APP 11 is concerned with the security of information and requires entities to take reasonable steps to protect personal information from misuse, loss and unauthorised access. It also includes the requirement to take reasonable steps to destroy or de-identify personal information when it is no longer required for business purposes.
The destruction and de-identification requirements of APP 11.2 do not apply to personal information contained in a Commonwealth record. The grounds on which an agency can destroy or de-identify a Commonwealth record are the same as those outlined above for APP4.3.
The exclusion of Commonwealth records from APP 11 only applies to the destruction and de-identification requirements of APP 11. Commonwealth records are not excluded from the protection requirements of APP 11 and agencies must take all reasonable steps to protect information contained in a Commonwealth record from misuse, interference or loss, and unauthorised access, modification or disclosure.
APP 13 states that an APP entity must take reasonable steps to correct personal information that it holds to ensure that it is accurate, up-to-date, complete, relevant and not misleading. However, special considerations apply to Commonwealth records, which can in general only be altered in accordance with the Archives Act.
The APP Guidelines state that the 'decision as to what constitutes "reasonable steps" to correct personal information may span a range of options. These include making appropriate additions, deletions or alterations to a record, or declining to correct personal information if it would be unreasonable to take such steps. In some instances it may be appropriate to destroy or de-identify the personal information'.
A Commonwealth record can, as a general rule, only be altered in accordance with s24 of the Archives Act. This does not apply to standard business practices where there is a need to update or correct information, including personal information, for business purposes. In some instances it may be appropriate to retain a copy of the original information and to link a supporting statement indicating the relevant updates or changes. This will be particularly important where the original information informed a business decision or action.

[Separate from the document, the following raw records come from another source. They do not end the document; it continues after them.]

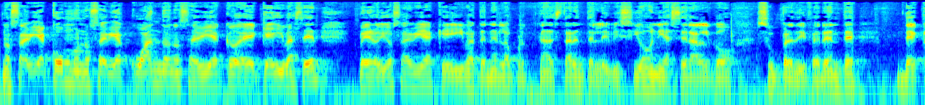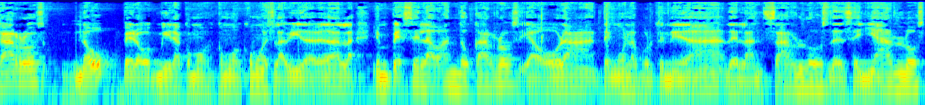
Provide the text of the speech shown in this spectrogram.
No sabía cómo, no sabía cuándo, no sabía qué, qué iba a ser, pero yo sabía que iba a tener la oportunidad de estar en televisión y hacer algo súper diferente de carros, no, pero mira cómo, cómo, cómo es la vida, ¿verdad? empecé lavando carros y ahora tengo la oportunidad de lanzarlos, de enseñarlos,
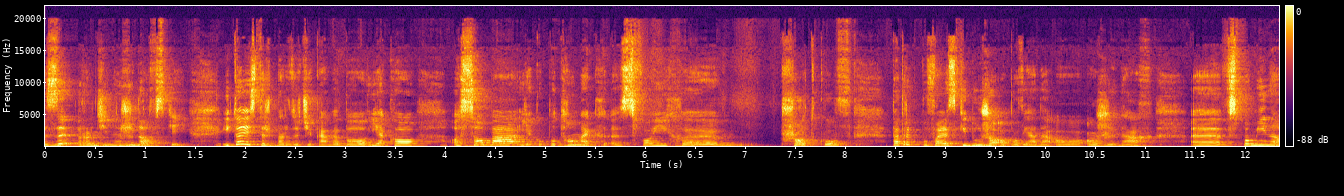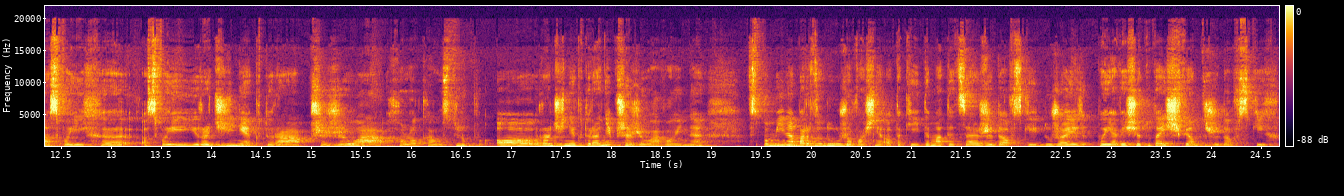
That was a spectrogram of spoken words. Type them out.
z rodziny żydowskiej. I to jest też bardzo ciekawe, bo jako osoba, jako potomek swoich y, przodków, Patryk Pufelski dużo opowiada o, o Żydach. E, wspomina o, swoich, e, o swojej rodzinie, która przeżyła Holokaust, lub o rodzinie, która nie przeżyła wojny. Wspomina bardzo dużo właśnie o takiej tematyce żydowskiej. Dużo jest, pojawia się tutaj świąt żydowskich.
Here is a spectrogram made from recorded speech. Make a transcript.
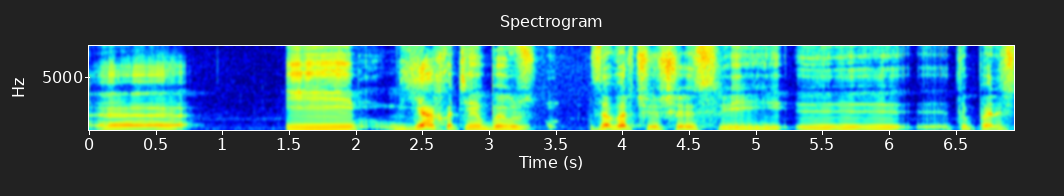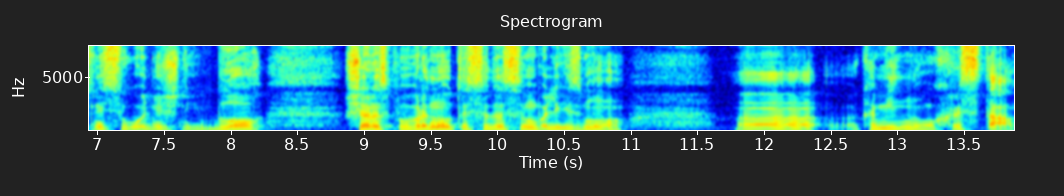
Е, і я хотів би, завершуючи свій теперішній сьогоднішній блог, ще раз повернутися до символізму камінного Христа.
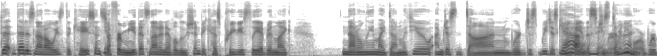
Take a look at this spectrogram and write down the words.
that that is not always the case, and so Yeah. for me, that's not an evolution because previously I'd been like, not only am I done with you, I'm just done. We're just we just can't Yeah, be in the same room done. anymore. We're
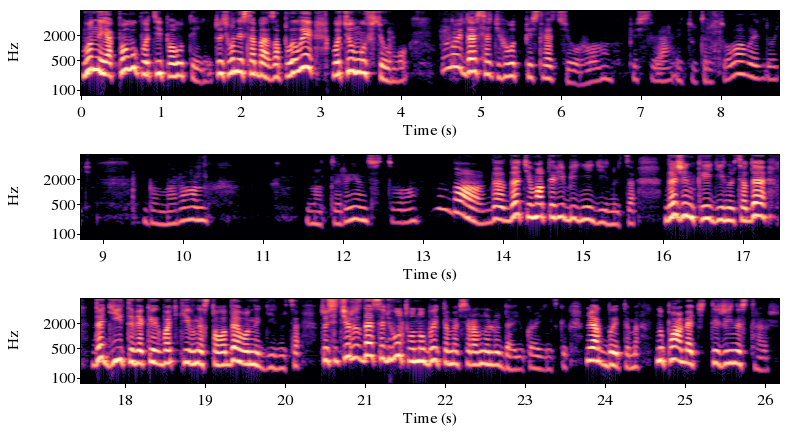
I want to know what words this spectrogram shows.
вони як павук в цій паутині. Тобто вони себе заплели в цьому всьому. Ну і 10 років після цього. Після і тут ритуали йдуть. Бумеранг, материнство. Да, де, де ті матері бідні дінуться, де жінки дінуться, де, де діти, в яких батьків не стало, де вони дінуться. Тобто через 10 років воно битиме все одно людей українських. Ну як битиме? Ну пам'ять ти ж її не стреш.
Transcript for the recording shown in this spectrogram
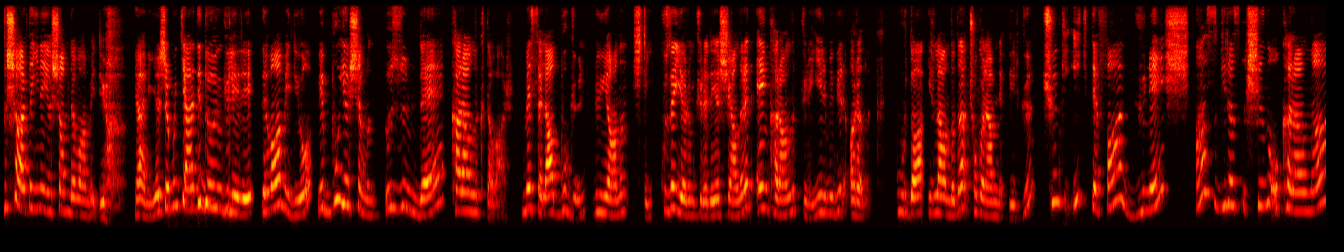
dışarıda yine yaşam devam ediyor. Yani yaşamın kendi döngüleri devam ediyor ve bu yaşamın özünde karanlık da var. Mesela bugün dünyanın işte kuzey yarımkürede yaşayanların en karanlık günü 21 Aralık burada İrlanda'da çok önemli bir gün. Çünkü ilk defa güneş az biraz ışığını o karanlığa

APP 13 applies to all personal information an APP entity 'holds'. An entity 'holds' personal information if it has possession or control over a record that contains personal information. The term 'holds' extends beyond the physical possession of a record, and includes a record that the entity has the power or right to deal with. For example, if an agency has placed a record of personal information in the care of the Archives, that agency is still responsible for the possession and control of the record.
Under the Archives Act, records over 15 years old in the care of the National Archives or in the physical possession of an agency cannot be altered. Section 26 of the Archives Act makes it an offence to alter such records except with the permission of the Archives. For Commonwealth records older than 15 years, it may be reasonable (and consistent with statutory requirements) to: